The travel speed of the Extruder is fixed only by the speed of the cable spool and the drying time of the cement meaning that extremely rapid printing speeds can be achieved. If we assume that it is at least possible to print at the same travel speed of the average human walking (about 1.6mph) it would be possible to extrude a 1000 sq. ft. structure in less than 24 hours. Another feature that decreases print time is a variable diameter Extrusion Nozzle enabling the Printer to outline the print using a thin cement layer, then fill the profile in using a thick cement layer, drastically reducing the total amount of Extruder movement required to complete a single layer whilst also improving the quality of structure definition.

Applications of SALEM

Putting aside the obvious, standard construction 3D Printing applications, SALEM has been designed with two special applications in mind:

Vertical Farming

Snapshot of Microsoft’s Farm Beats Program Facility

Humans currently use approximately 1.5 Billion Hectares of land to feed ourselves. That is equivalent to around 36% of all arable land on planet earth. The UN predicts that by 2050 our population will grow to 9.7 Billion. If we assume the same agricultural density, we would then be using nearly 45% of all arable land to feed ourselves. It is clear that we must improve the amount of food grown per acre of land or risk collapsing the earth ecosphere.

Vertical Farming appears to provide a potential solution to this problem. The basic premise of Vertical farming is that instead of growing food in a 2D space like traditional farming, you grow in a 3D space. This is achieved by stacking crops on shelves and growing by artificial means. This is usually achieved with special grow lights and hydroponics.

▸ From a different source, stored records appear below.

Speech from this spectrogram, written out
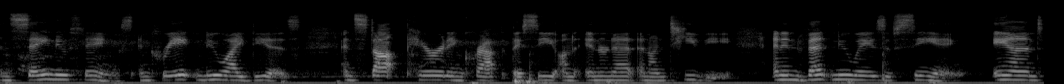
and say new things and create new ideas and stop parroting crap that they see on the internet and on TV and invent new ways of seeing. And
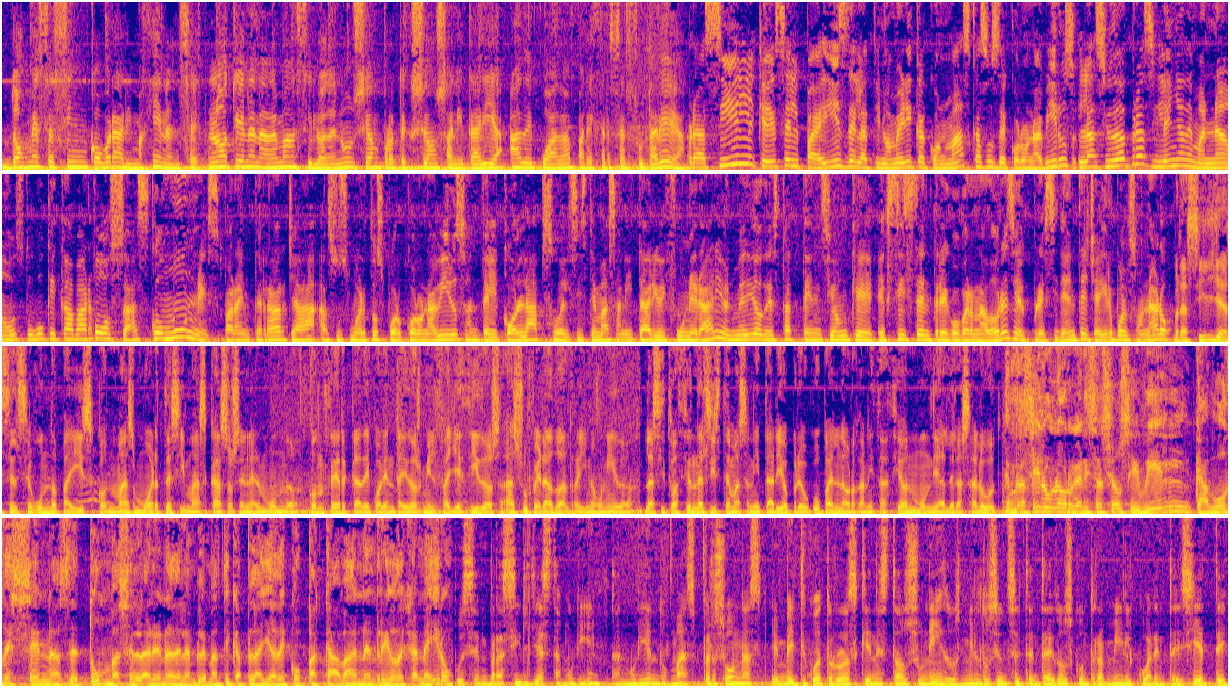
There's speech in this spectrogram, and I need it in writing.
dos meses sin cobrar, imagínense. No tienen además, si lo denuncian, protección sanitaria adecuada para ejercer su tarea. Brasil, que es el país de Latinoamérica con más casos de coronavirus, la ciudad brasileña de Manaus tuvo que cavar fosas comunes para enterrar ya a sus muertos por coronavirus ante el colapso del sistema sanitario y funerario en medio de esta tensión que existe entre gobernadores y el presidente Jair Bolsonaro. Brasil ya es el segundo país con más muertes y más casos en el mundo. Con cerca de 42.000 fallecidos, ha superado al Reino Unido. La situación del sistema sanitario preocupa en la Organización Mundial de la Salud. En Brasil, una organización civil cavó decenas de tumbas en la arena de la emblemática playa de Copacabana, en Río de Janeiro. Pues en Brasil ya está muriendo. Están muriendo más personas en 24 horas que en Estados Unidos, 1.272 contra 1.047.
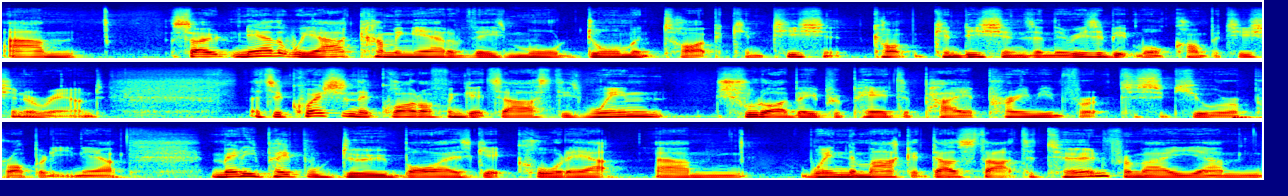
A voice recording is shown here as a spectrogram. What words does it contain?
Um, so now that we are coming out of these more dormant type condition, conditions and there is a bit more competition around, it's a question that quite often gets asked is when should I be prepared to pay a premium for to secure a property? Now, many people do, buyers get caught out um, when the market does start to turn from a um,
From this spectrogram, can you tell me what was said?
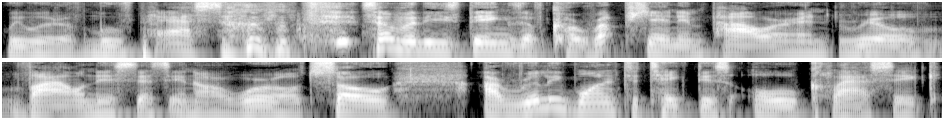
we would have moved past some, some of these things of corruption and power and real vileness that's in our world. So I really wanted to take this old classic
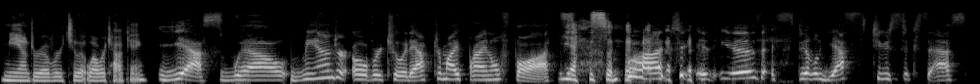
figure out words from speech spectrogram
meander over to it while we're talking. Yes well meander over to it after my final thought. Yes. But it is still yes to success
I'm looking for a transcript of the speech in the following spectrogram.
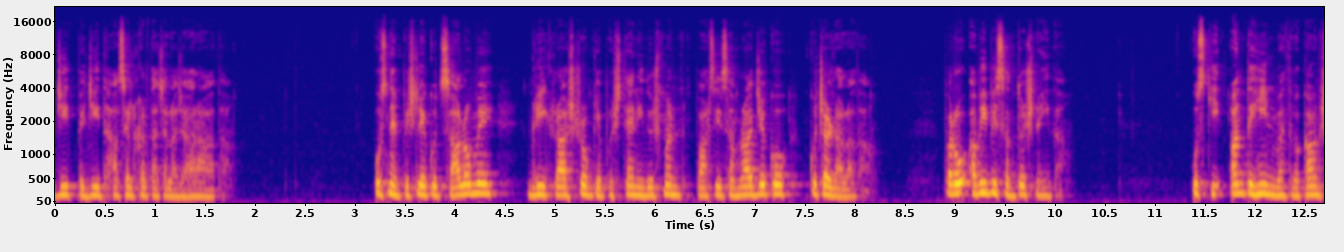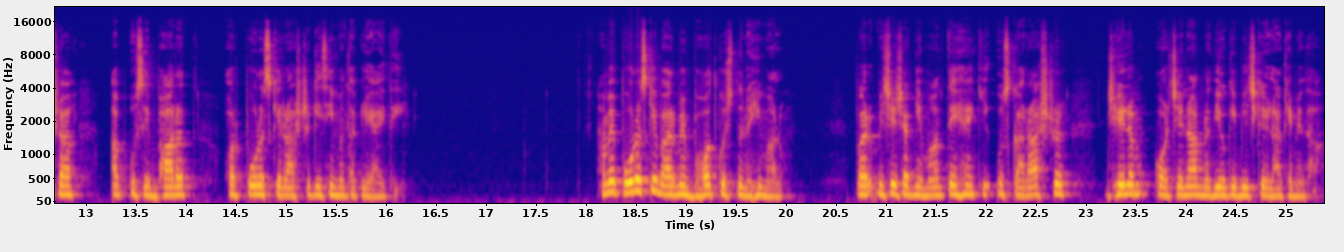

The major issue with Vertical Farming is that it has a high start up cost and complexity compared to traditional methods. To grow food in this manner you must first create the facilities to do so. To keep costs low enough to be profitable, most Vertical Farming companies are relying on converting shipping containers or old unused warehouses to house their farms.

Where does SALEM come into this equation you ask? If it were possible to rapidly produce multi-story buildings using C3DP, you could in theory build industrial scale Vertical Farms for cheap enough to turn a profit. This is one of the key benefits of SALEM. It makes it possible to print out large scale structures without the need for difficult and resource heavy logistics, therefore making such facilities possible.

Off-world & Uninhabited Printing

A concept 3D Printed Mars Habitat by AI SpaceFactory

There has been serious movement in recent years towards establishing human colonies off-world. Looking past the many challenges we face in getting humans to these distant places, we then have to consider how we might actually survive once we’ve arrived.

Moving mass from one planet to another is an extremely difficult and costly process. As such, we must keep the amount of mass sent from earth to other worlds as low as possible. We should look to use as much as possible from the worlds we arrive at to build our bases. It stands to reason then, that C3DP would be an especially useful concept for building bases on places such as the Moon and Mars. It turns out all the ingredients you need to produce cement are abundant in the Martian crust.

SALEM is perfect for this application as it has been designed to not require any overhead craneage to be erected. It should be possible to assemble a SALEM printer with just manual handling practices, some simple tooling and the printer itself. It also is fully customisable and theoretically self-calibrating making it more flexible for use in places where it is more difficult to do foundational ground prep.